|US8522675||May 21, 2010||Sep 3, 2013||Prince Castle, LLC||Holding cabinet for separately heating food trays|
|US8558142||Apr 16, 2010||Oct 15, 2013||Restaurant Technology, Inc.||High density universal holding cabinet|
|US8607587||May 19, 2010||Dec 17, 2013||Prince Castle LLC||Refrigerated point-of-use holding cabinet|
|US8667807||Aug 6, 2012||Mar 11, 2014||Prince Castle LLC||Refrigerated point-of-use holding cabinet|
|US9003820||Apr 20, 2010||Apr 14, 2015||Prince Castle LLC||Point-of-use holding cabinet|
|US9068768||Nov 30, 2012||Jun 30, 2015||Prince Castle LLC||Refrigerated point-of-use holding cabinet with downloadable software|
|US9140484||Feb 25, 2014||Sep 22, 2015||Prince Castle LLC||Refrigerated point-of-use holding cabinet using chilled liquid|
|US9140485||Feb 27, 2014||Sep 22, 2015||Prince Castle LLC||Refrigerated point-of-use holding cabinet using peltier devices|
|US9314037 *||Aug 15, 2013||Apr 19, 2016||Joseph Gobster||Meat aging assembly|
|US20080110999 *||Nov 14, 2006||May 15, 2008||Robertshaw Controls Comany||Setting Oven/Grill Temperature and/or Meat Probe Using Stepper Motor Analog Display|
|US20080213449 *||Feb 29, 2008||Sep 4, 2008||Track Corp.||Food warming and holding device construction and method|
|US20090287535 *||May 15, 2008||Nov 19, 2009||Matt Jennings||System and method for tracking data|

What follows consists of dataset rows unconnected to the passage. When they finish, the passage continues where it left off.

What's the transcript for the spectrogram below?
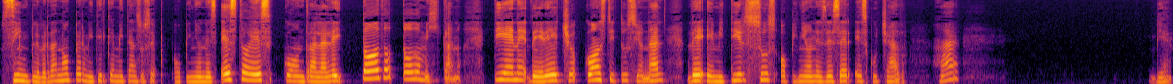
simple, ¿verdad? No permitir que emitan sus opiniones. Esto es contra la ley. Todo, todo mexicano tiene derecho constitucional de emitir sus opiniones, de ser escuchado. Bien.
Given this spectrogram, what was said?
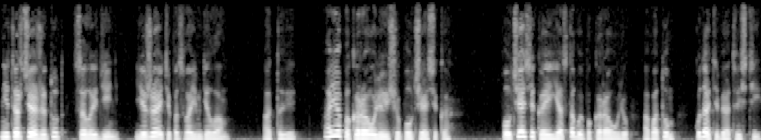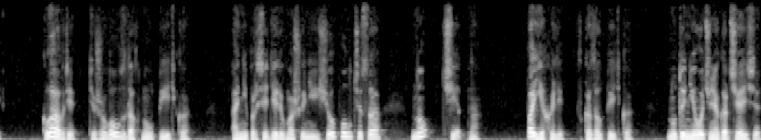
Не торчай же тут целый день. Езжайте по своим делам. А ты?» «А я по караулю еще полчасика». «Полчасика и я с тобой по караулю, а потом Куда тебя отвезти? К Лавре, тяжело вздохнул Петька. Они просидели в машине еще полчаса, но тщетно. Поехали, сказал Петька. Ну ты не очень огорчайся,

|US20100274527 *||Apr 24, 2009||Oct 28, 2010||Greg Ruff||Timer for simultaneously cooking multiple steaks to differing doneness|
|US20110081866 *||Oct 2, 2009||Apr 7, 2011||Brian Fick||Server mate|
|US20110114618 *||Nov 16, 2009||May 19, 2011||Prince Castle, Inc||Universal food holding cabinet with snap-in escutcheons|
|US20110114624 *||Nov 16, 2009||May 19, 2011||Prince Castle, Inc||Food holding cabinet power supplies with downloadable software|
|US20110114625 *||Nov 16, 2009||May 19, 2011||Prince Castle, Inc||Food holding cabinet with self-aligning and addressable power supplies|
|U.S. Classification||99/468, 219/506, 99/374, 219/486, 99/483, 219/494, 219/214, 99/448|
|International Classification||A47J39/00, A47F10/06, H05B1/02, A47J37/00|
|Cooperative Classification||A47J39/006, A47F10/06, F24C7/082|
|European Classification||F24C7/08B, A47F10/06, A47J39/00B|
|Dec 9, 2002||AS||Assignment|
Owner name: PRINCE CASTLE, INC., ILLINOIS
Free format text: ASSIGNMENT OF ASSIGNORS INTEREST;ASSIGNORS:VASELOFF, DENNIS J.;THORNE, RICHARD L.;VELTROP, LOREN J.;REEL/FRAME:013556/0086
Effective date: 20020823
|Apr 1, 2008||CC||Certificate of correction|
|Aug 23, 2010||FPAY||Fee payment|
Year of fee payment: 4
|Aug 12, 2014||AS||Assignment|
Owner name: PRINCE CASTLE LLC, ILLINOIS
Free format text: CHANGE OF NAME;ASSIGNOR:PRINCE CASTLE, INC.;REEL/FRAME:033520/0935
Effective date: 20091231
|Feb 4, 2015||FPAY||Fee payment|
Year of fee payment: 8